PROBLEM> Set down each entry below exactly as written, keeping the pictures out.

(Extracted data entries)
Start of Block
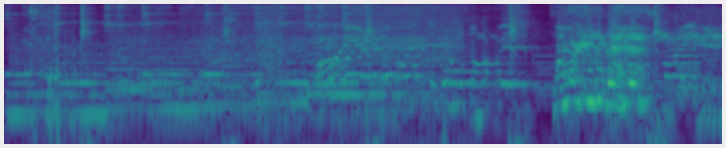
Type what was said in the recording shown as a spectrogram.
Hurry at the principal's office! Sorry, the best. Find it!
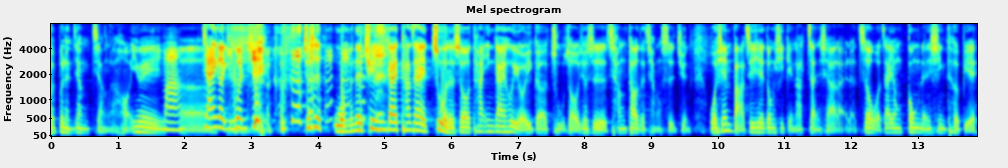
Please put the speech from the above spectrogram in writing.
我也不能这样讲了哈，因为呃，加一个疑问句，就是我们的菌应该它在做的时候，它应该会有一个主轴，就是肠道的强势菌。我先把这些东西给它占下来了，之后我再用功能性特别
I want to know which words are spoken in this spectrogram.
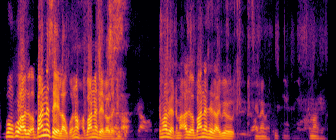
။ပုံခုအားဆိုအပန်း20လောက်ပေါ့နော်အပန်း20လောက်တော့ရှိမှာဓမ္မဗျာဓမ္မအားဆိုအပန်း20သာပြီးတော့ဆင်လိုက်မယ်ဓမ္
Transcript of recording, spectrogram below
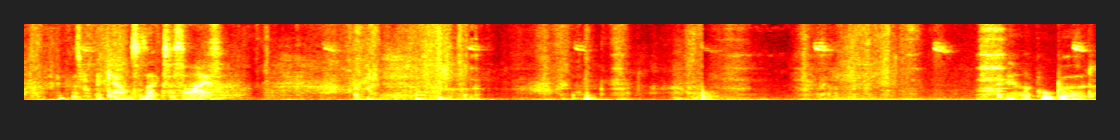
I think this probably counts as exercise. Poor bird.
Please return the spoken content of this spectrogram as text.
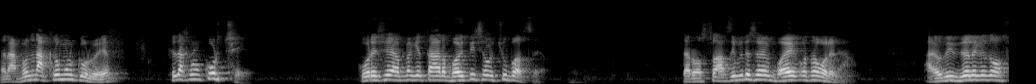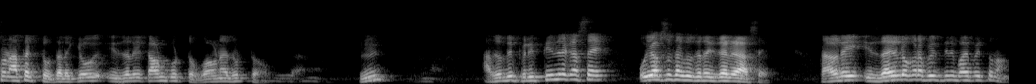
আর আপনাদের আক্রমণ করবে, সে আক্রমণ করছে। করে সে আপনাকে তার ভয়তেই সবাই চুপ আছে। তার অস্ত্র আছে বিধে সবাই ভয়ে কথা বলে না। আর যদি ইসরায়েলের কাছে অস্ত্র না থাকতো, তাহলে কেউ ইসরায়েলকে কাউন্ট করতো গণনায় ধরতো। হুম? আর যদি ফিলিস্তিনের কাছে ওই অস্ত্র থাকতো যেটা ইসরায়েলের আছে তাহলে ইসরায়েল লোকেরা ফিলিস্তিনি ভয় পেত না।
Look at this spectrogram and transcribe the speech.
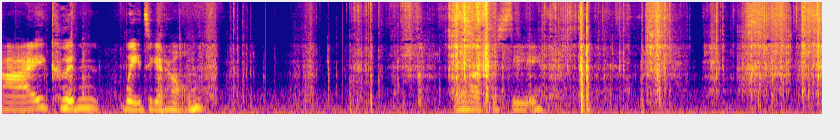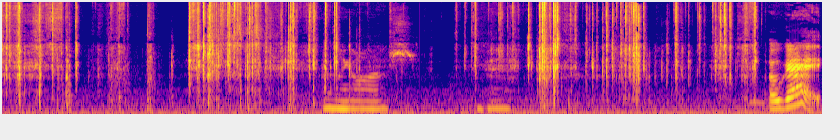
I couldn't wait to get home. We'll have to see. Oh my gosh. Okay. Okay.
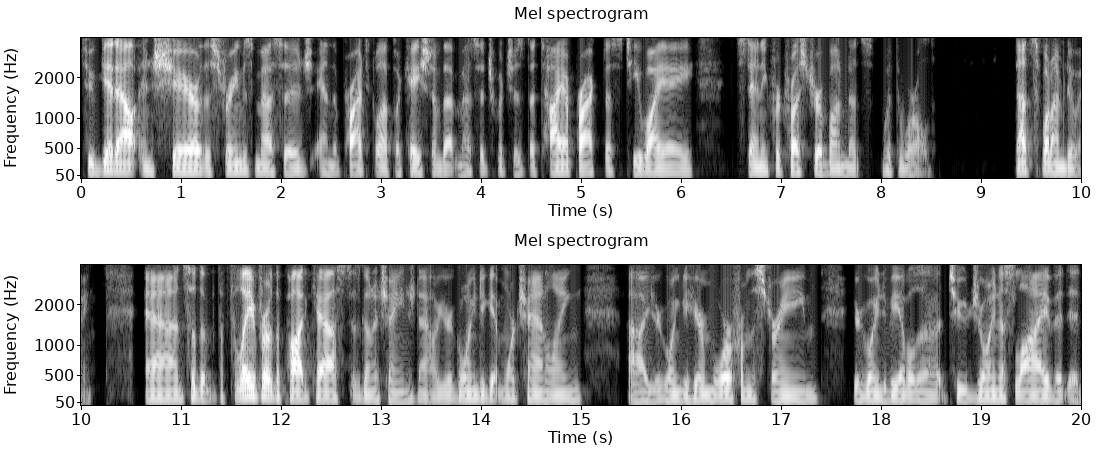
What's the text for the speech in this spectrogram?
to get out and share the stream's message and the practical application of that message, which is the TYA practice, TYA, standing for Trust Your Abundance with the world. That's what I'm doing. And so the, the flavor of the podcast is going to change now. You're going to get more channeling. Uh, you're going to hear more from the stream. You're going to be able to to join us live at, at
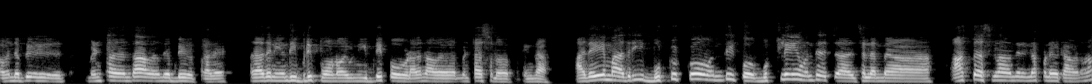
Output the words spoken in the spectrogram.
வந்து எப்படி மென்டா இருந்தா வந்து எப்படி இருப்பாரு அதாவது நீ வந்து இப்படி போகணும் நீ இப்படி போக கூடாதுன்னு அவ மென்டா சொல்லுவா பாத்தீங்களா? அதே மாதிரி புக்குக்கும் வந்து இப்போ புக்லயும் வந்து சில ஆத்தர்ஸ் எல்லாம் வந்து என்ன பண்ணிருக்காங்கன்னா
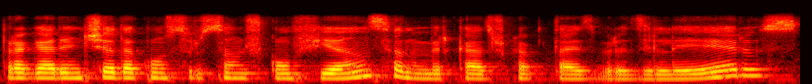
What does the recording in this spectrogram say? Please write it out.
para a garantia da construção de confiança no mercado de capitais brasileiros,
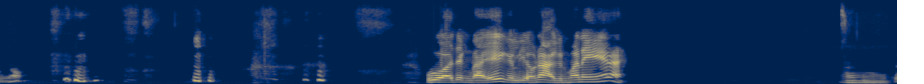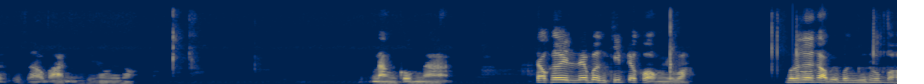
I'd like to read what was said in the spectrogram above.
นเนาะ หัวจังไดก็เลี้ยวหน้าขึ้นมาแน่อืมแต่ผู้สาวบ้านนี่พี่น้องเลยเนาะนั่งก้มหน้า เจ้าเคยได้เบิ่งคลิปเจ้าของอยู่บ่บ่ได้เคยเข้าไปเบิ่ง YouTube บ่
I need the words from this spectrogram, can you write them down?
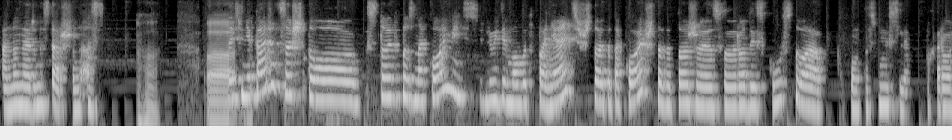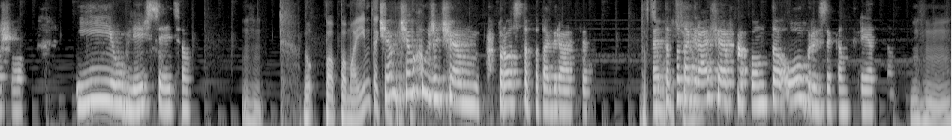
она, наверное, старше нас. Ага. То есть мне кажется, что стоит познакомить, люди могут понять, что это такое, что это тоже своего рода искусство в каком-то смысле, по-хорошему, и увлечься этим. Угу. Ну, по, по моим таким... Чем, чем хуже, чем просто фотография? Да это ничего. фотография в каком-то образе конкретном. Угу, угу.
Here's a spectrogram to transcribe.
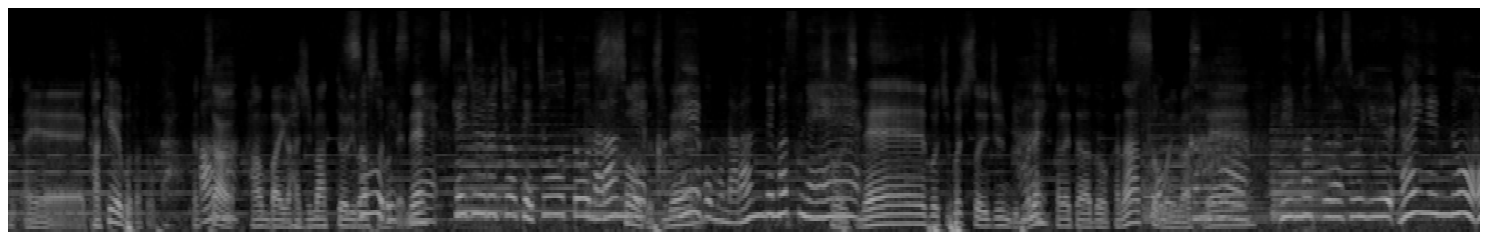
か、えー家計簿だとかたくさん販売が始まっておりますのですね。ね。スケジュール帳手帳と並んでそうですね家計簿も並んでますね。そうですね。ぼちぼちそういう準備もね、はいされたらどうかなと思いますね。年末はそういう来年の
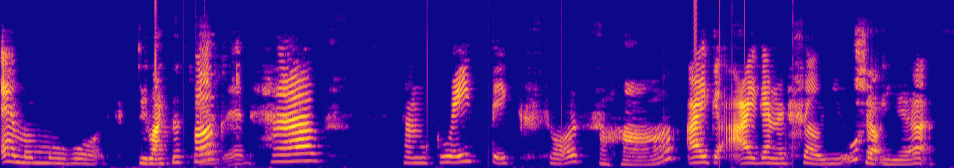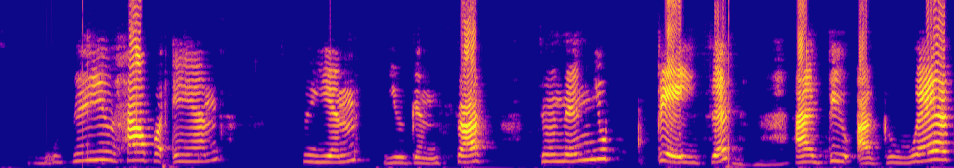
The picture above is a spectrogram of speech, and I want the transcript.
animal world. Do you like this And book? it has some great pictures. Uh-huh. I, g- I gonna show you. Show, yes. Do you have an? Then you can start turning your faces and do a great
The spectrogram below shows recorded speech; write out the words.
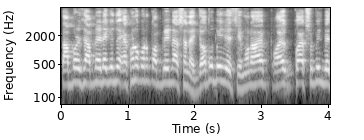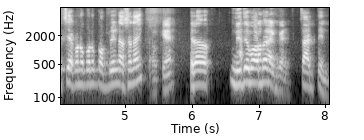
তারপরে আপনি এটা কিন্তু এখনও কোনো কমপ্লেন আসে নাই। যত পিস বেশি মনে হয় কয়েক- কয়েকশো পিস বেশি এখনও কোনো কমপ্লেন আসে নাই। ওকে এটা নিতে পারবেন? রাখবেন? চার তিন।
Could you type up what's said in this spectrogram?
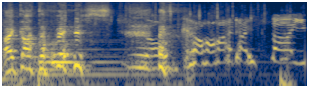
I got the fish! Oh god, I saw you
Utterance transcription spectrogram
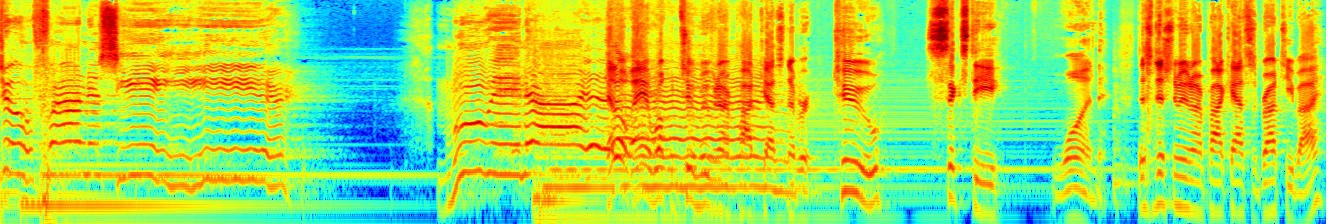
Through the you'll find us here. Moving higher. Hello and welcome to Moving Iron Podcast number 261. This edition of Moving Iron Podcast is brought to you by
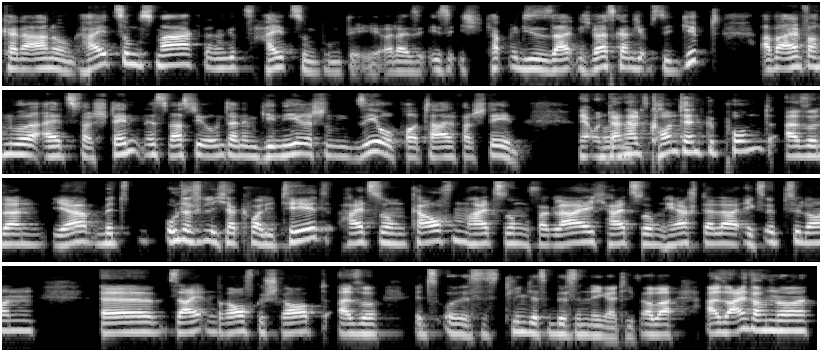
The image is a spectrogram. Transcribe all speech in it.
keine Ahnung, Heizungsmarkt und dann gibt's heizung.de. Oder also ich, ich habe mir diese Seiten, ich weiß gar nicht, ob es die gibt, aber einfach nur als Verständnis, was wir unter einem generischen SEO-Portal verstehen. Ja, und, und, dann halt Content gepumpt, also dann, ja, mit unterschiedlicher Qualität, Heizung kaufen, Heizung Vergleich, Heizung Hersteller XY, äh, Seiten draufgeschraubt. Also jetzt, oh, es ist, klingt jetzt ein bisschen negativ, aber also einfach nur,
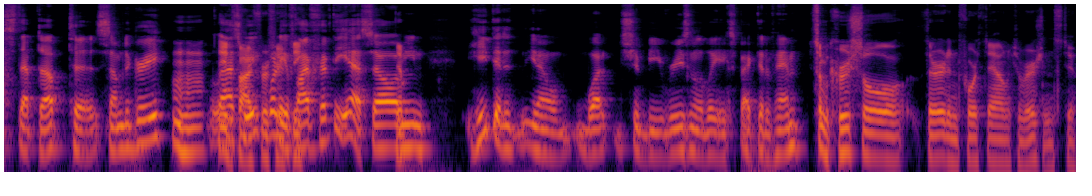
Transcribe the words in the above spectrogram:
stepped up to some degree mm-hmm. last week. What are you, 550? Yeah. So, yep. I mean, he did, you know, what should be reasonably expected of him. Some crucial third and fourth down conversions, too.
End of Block
TASK SOLUTION>
Type what was said in the recording shown as a spectrogram.
Hurry at the principal's office! Sorry, the best. Find it!
Please put the speech from the above spectrogram in writing.
我也不能这样讲了哈，因为呃，加一个疑问句，就是我们的菌应该它在做的时候，它应该会有一个主轴，就是肠道的强势菌。我先把这些东西给它占下来了，之后我再用功能性特别
I want to know which words are spoken in this spectrogram.
။ပုံခုအားဆိုအပန်း20လောက်ပေါ့နော်အပန်း20လောက်တော့ရှိမှာဓမ္မဗျာဓမ္မအားဆိုအပန်း20သာပြီးတော့ဆင်လိုက်မယ်ဓမ္
Transcript of recording, spectrogram below
I think this probably counts as exercise. Poor bird.
Please return the spoken content of this spectrogram as text.
আর আপনাদের আক্রমণ করবে, সে আক্রমণ করছে। করে সে আপনাকে তার ভয়তেই সবাই চুপ আছে। তার অস্ত্র আছে বিধে সবাই ভয়ে কথা বলে না। আর যদি ইসরায়েলের কাছে অস্ত্র না থাকতো, তাহলে কেউ ইসরায়েলকে কাউন্ট করতো গণনায় ধরতো। হুম? আর যদি ফিলিস্তিনের কাছে ওই অস্ত্র থাকতো যেটা ইসরায়েলের আছে তাহলে ইসরায়েল লোকেরা ফিলিস্তিনি ভয় পেত না।
Look at this spectrogram and transcribe the speech.
I couldn't wait to get home. We'll have to see. Oh my gosh. Okay. Okay.
What's the text for the speech in this spectrogram?
to get out and share the stream's message and the practical application of that message, which is the TYA practice, TYA, standing for Trust Your Abundance with the world. That's what I'm doing. And so the, the flavor of the podcast is going to change now. You're going to get more channeling. Uh, you're going to hear more from the stream. You're going to be able to to join us live at, at
Output the words spoken in the spectrogram.
வந்து எப்படி மென்டா இருந்தா வந்து எப்படி இருப்பாரு அதாவது நீ வந்து இப்படி போகணும் நீ இப்படி போக கூடாதுன்னு அவ மென்டா சொல்லுவா பாத்தீங்களா? அதே மாதிரி புக்குக்கும் வந்து இப்போ புக்லயும் வந்து சில ஆத்தர்ஸ் எல்லாம் வந்து என்ன பண்ணிருக்காங்கன்னா
What does the recording in this spectrogram say? Please write it out.
para a garantia da construção de confiança no mercado de capitais brasileiros,
I'd like to read what was said in the spectrogram above.
นเนาะ หัวจังไดก็เลี้ยวหน้าขึ้นมาแน่อืมแต่ผู้สาวบ้านนี่พี่น้องเลยเนาะนั่งก้มหน้า เจ้าเคยได้เบิ่งคลิปเจ้าของอยู่บ่บ่ได้เคยเข้าไปเบิ่ง YouTube บ่
I need the words from this spectrogram, can you write them down?
она, наверное, старше нас. Ага. То есть мне кажется, что стоит познакомить, люди могут понять, что это такое, что это тоже своего рода искусство в каком-то смысле, по-хорошему, и увлечься этим. Угу. Ну, по, по моим таким... Чем, чем хуже, чем просто фотография? Да это ничего. фотография в каком-то образе конкретном. Угу, угу.
Here's a spectrogram to transcribe.
か、えー家計簿だとかたくさん販売が始まっておりますのですね。ね。スケジュール帳手帳と並んでそうですね家計簿も並んでますね。そうですね。ぼちぼちそういう準備もね、はいされたらどうかなと思いますね。年末はそういう来年の
The picture above is a spectrogram of speech, and I want the transcript.
animal world. Do you like this And book? it has some great pictures. Uh-huh. I, g- I gonna show you. Show, yes. Do you have an? Then you can start turning your faces and do a great
The spectrogram below shows recorded speech; write out the words.
তারপরে আপনি এটা কিন্তু এখনও কোনো কমপ্লেন আসে নাই। যত পিস বেশি মনে হয় কয়েক- কয়েকশো পিস বেশি এখনও কোনো কমপ্লেন আসে নাই। ওকে এটা নিতে পারবেন? রাখবেন? চার তিন।
Could you type up what's said in this spectrogram?
I got the fish! Oh god, I saw you
Utterance transcription spectrogram
Through the you'll find us here. Moving higher. Hello and welcome to Moving Iron Podcast number 261. This edition of Moving Iron Podcast is brought to you by
The image is a spectrogram. Transcribe all speech in it.
keine Ahnung, Heizungsmarkt und dann gibt's heizung.de. Oder also ich, ich habe mir diese Seiten, ich weiß gar nicht, ob es die gibt, aber einfach nur als Verständnis, was wir unter einem generischen SEO-Portal verstehen. Ja, und, und, dann halt Content gepumpt, also dann, ja, mit unterschiedlicher Qualität, Heizung kaufen, Heizung Vergleich, Heizung Hersteller XY, äh, Seiten draufgeschraubt. Also jetzt, oh, es ist, klingt jetzt ein bisschen negativ, aber also einfach nur,
Transcribe the words in the above spectrogram:
stepped up to some degree mm-hmm. last week. What are you, 550? Yeah. So, yep. I mean, he did, you know, what should be reasonably expected of him. Some crucial third and fourth down conversions, too.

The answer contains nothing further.